  • Hypodiploidy occurred in 1.5% of patients and 98.3% of those achieved a CR after induction therapy
  • Five-year EFS and OS were not significantly improved for patients undergoing HCT 57.4% ± 7% and 66.2% ±6% compared with 47.8% ± 7.5% and 53.8% ± 7.6% for those who did not undergo HCT, respectively (p=0.49 and p=0.34)
  • HCT also had no significant impact on outcomes related to patients with MRD at the end of induction
  • Children and young adults with hypodiploid B-ALL do not seem to benefit from HCT and new treatment strategies are needed for this at-risk patient population



aGVHD: acute graft-versus-host disease

alloHCT: allogeneic hematopoietic cell transplantation

ATG: antithymocyte globulin

aHCT: autologous hematopoietic cell transplantation

AML: acute myeloid leukemia

B-ALL: B-cell acute lymphoblastic leukemia

BEAM: carmustine, etoposide, cytarabine, melphalan

BM: bone marrow

cGVHD: chronic graft-versus-host disease

CI: confidence interval

CIR: cumulative incidence of relapse

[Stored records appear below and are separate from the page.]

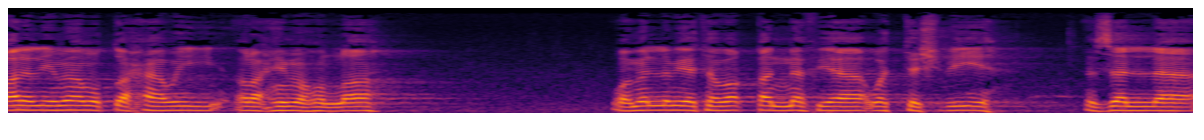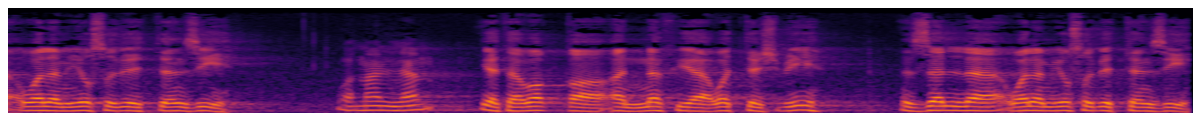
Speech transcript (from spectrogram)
قال الإمام الطحاوي رحمه الله ومن لم يتوقى النفي والتشبيه زل ولم يصبه التنزيه. ومن لم يتوقى النفي والتشبيه زل ولم يصب التنزيه.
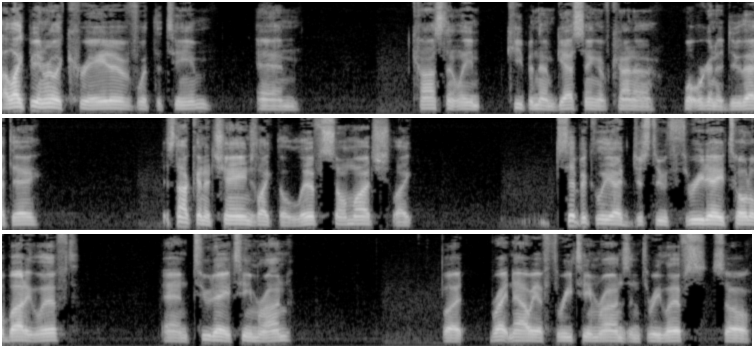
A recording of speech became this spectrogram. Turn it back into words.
I like being really creative with the team and constantly keeping them guessing of kind of what we're going to do that day. It's not going to change like the lift so much. Like typically, I just do three day total body lift and two day team run. But right now we have three team runs and three lifts. So,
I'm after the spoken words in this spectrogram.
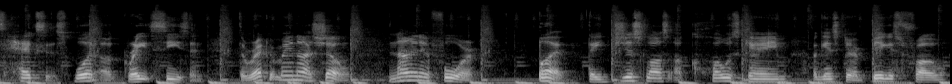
Texas, what a great season. The record may not show 9 and 4, but they just lost a close game against their biggest foe,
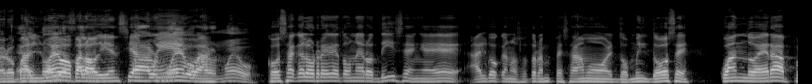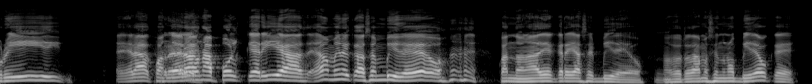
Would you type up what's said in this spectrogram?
Pero Eh, para el nuevo, para la audiencia Para nueva, nuevos, para cosa que los reggaetoneros dicen es algo que nosotros empezamos en el 2012, cuando era pre, era cuando era una porquería. Ah, mire que hacen videos. cuando nadie quería hacer videos. Mm. Nosotros estábamos haciendo unos videos que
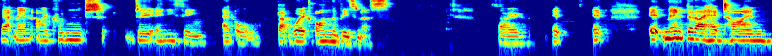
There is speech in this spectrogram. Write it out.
that meant I couldn't do anything at all but work on the business. So it it meant that I had time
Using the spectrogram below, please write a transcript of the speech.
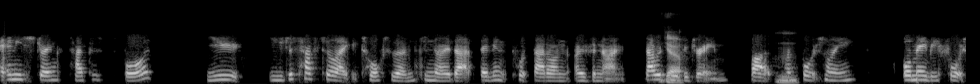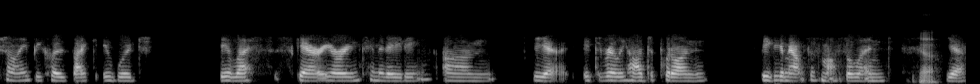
any strength type of sport, you you just have to like talk to them to know that they didn't put that on overnight. That would Yeah. be the dream. But Mm. unfortunately, or maybe fortunately, because like it would be less scary or intimidating. Um, yeah, it's really hard to put on big amounts of muscle and Yeah. yeah.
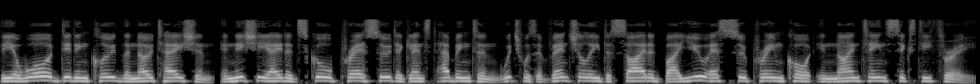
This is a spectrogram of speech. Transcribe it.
The award did include the notation initiated school prayer suit against Abington which was eventually decided by U.S. Supreme Court in 1963.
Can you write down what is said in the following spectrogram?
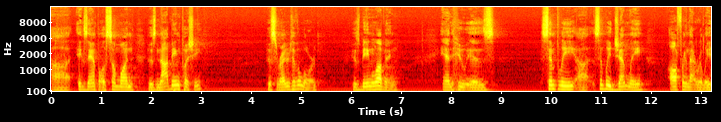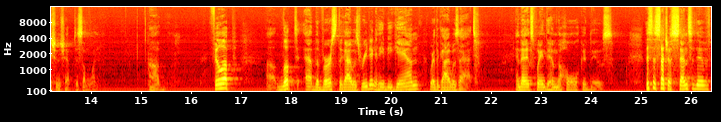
uh, example of someone who's not being pushy, who's surrendered to the Lord, who's being loving, and who is simply, uh, simply gently offering that relationship to someone. Uh, Philip uh, looked at the verse the guy was reading and he began where the guy was at and then explained to him the whole good news. This is such a sensitive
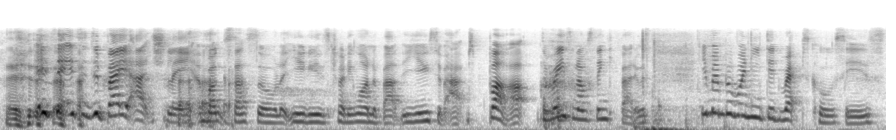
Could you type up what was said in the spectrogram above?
it's, a, it's a debate actually amongst us all at Unions 21 about the use of apps. But the reason I was thinking about it was, you remember when you did reps courses,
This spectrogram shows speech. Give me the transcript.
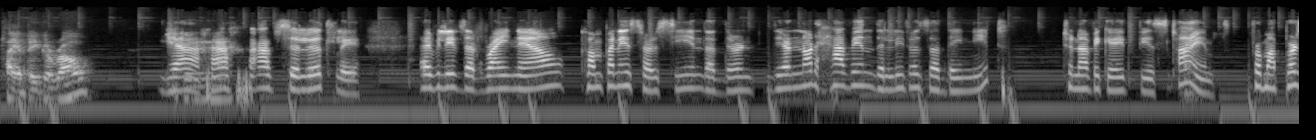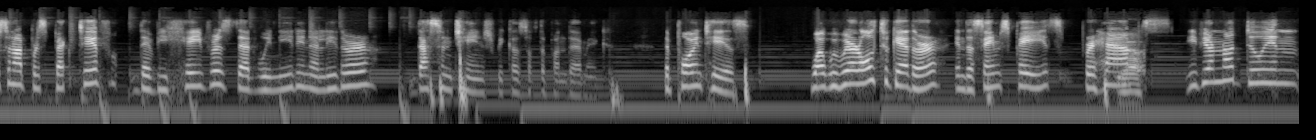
play a bigger role? Yeah, absolutely. I believe that right now companies are seeing that they're they're not having the leaders that they need to navigate these times. From a personal perspective, the behaviors that we need in a leader doesn't change because of the pandemic. The point is, while we were all together in the same space, perhaps if you're not doing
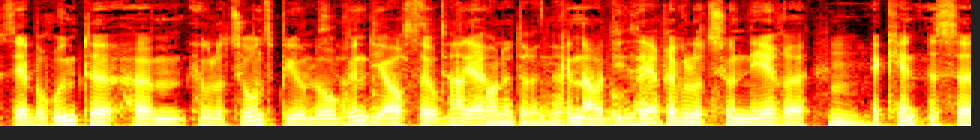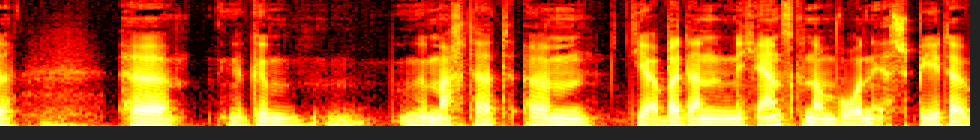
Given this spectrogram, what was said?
sehr berühmte ähm, Evolutionsbiologin, die auch so sehr, drin, ne? genau, die sehr revolutionäre mhm. Erkenntnisse äh, ge gemacht hat, ähm, die aber dann nicht ernst genommen wurden, erst später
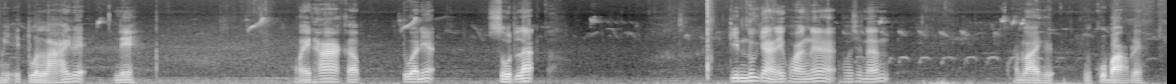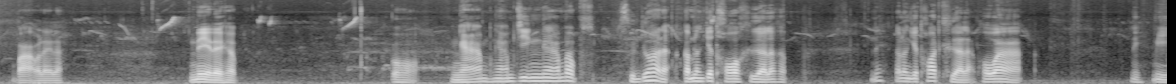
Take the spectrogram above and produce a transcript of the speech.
มีไอตัวร้ายด้วยเนี่ย หอยทากครับ ตัวเนี้ยสุดละ กินทุกอย่างในขวางหน้า เพราะฉะนั้นทำลายเถอะกูบาปเลย บาปอะไรล่ะ นี่เลยครับ ก็งามงามจริงงามแบบสุดยอดอะกำลังจะทอเครือแล้วครับนี่กำลังจะทอดเครือแล้วเพราะว่า นี่มี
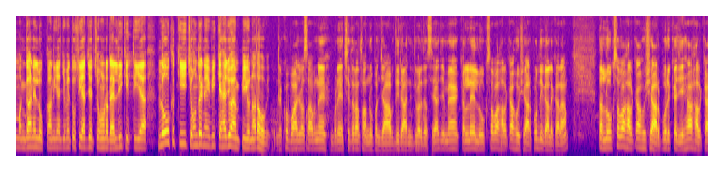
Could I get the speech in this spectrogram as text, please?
ਮੰਗਾਂ ਨੇ ਲੋਕਾਂ ਦੀਆਂ? ਜਿਵੇਂ ਤੁਸੀਂ ਅੱਜ ਚੋਣ ਰੈਲੀ ਕੀਤੀ ਆ ਲੋਕ ਕੀ ਚਾਹੁੰਦੇ ਨੇ ਵੀ ਕਿਹੋ ਜਿਹਾ ਐਮਪੀ ਉਹਨਾਂ ਦਾ ਹੋਵੇ? ਦੇਖੋ, ਬਾਜਵਾ ਸਾਹਿਬ ਨੇ ਬੜੇ ਅੱਛੀ ਤਰ੍ਹਾਂ ਤੁਹਾਨੂੰ ਪੰਜਾਬ ਦੀ ਰਾਜਨੀਤੀ ਬਾਰੇ ਦੱਸਿਆ। ਜੇ ਮੈਂ ਇਕੱਲੇ ਲੋਕ ਸਭਾ ਹਲਕਾ ਹੁਸ਼ਿਆਰਪੁਰ ਦੀ ਗੱਲ ਕਰਾਂ ਤਾਂ ਲੋਕ ਸਭਾ ਹਲਕਾ ਹੁਸ਼ਿਆਰਪੁਰ ਇੱਕ ਅਜਿਹਾ ਹਲਕਾ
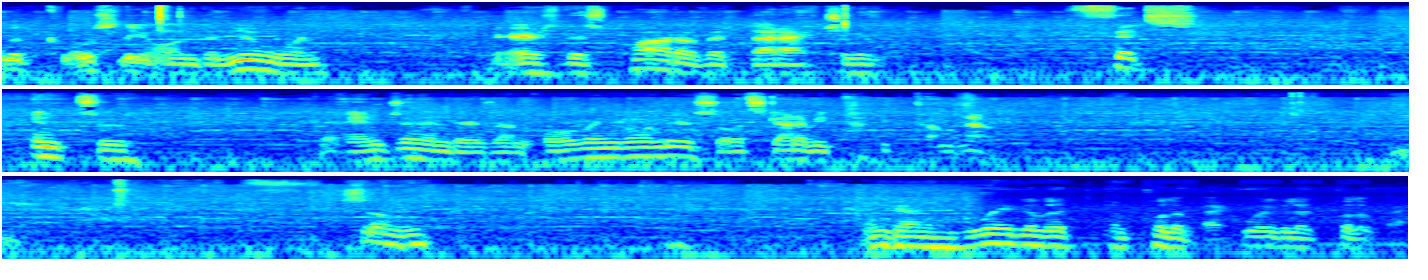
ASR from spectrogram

CR: complete response

CRV: vascular endothelial growth factor complete remission

CSA: cyclosporine

DFS: disease-free survival

DLBCL: diffuse large b-cell lymphoma

DLI: donor lymphocyte infusion

EFS: event free survival

FN: febrile neutropenia

G-CSF: granulocyte colony-stimulating factor

GFRS: GVHD-free/relapse-free survival

GVHD: graft-versus-host disease

HCT: hematopoietic cell transplantation

HL: Hodgkin lymphoma

HMA: hypomethylating agent

ICU: intensive care unit

Ldex: lenalidomide + dexamethasone

LEN: lenalidomide

MAC: myeloablative conditioning

MDex: melphalan + dexamethasone

MDS: myelodysplastic syndrome

MM: multiple myeloma

MMF: mycophenolate mofetil

MRD: minimal residual disease

MTX: methotrexate

NCI: National Cancer Institute

NHL: non-Hodgkin lymphoma

NIH: National Institutes of Health

NMA: non-myeloablative

NRM: non-relapse mortality

OR: odds ratio

OS: overall survival

PBSCT: peripheral blood stem cell transplantation

PFS: progression-free survival

PR: partial response

PT-Cy: post-transplant cyclophosphamide

R-BEAM: rituximab/carmustine/etoposide/cytarabine/melphalan

RIC: reduced intensity conditioning

RFS: relapse-free survival

r/r: relapsed or refractory

TBI: total body irradiation

TBF: thiotepa/busulfan/fludarabine

ULN: upper limit of normal

ASTCT Pharmacy SIG Communications Working Committee:

Brandi Anders, Telyssa Anderson, Tiene Bauters, Eileen Chen, Jason Jared, Kathryn Maples, Amanda Peffer, Ryan Shaw, Meg Taylor, Jamie Ziggas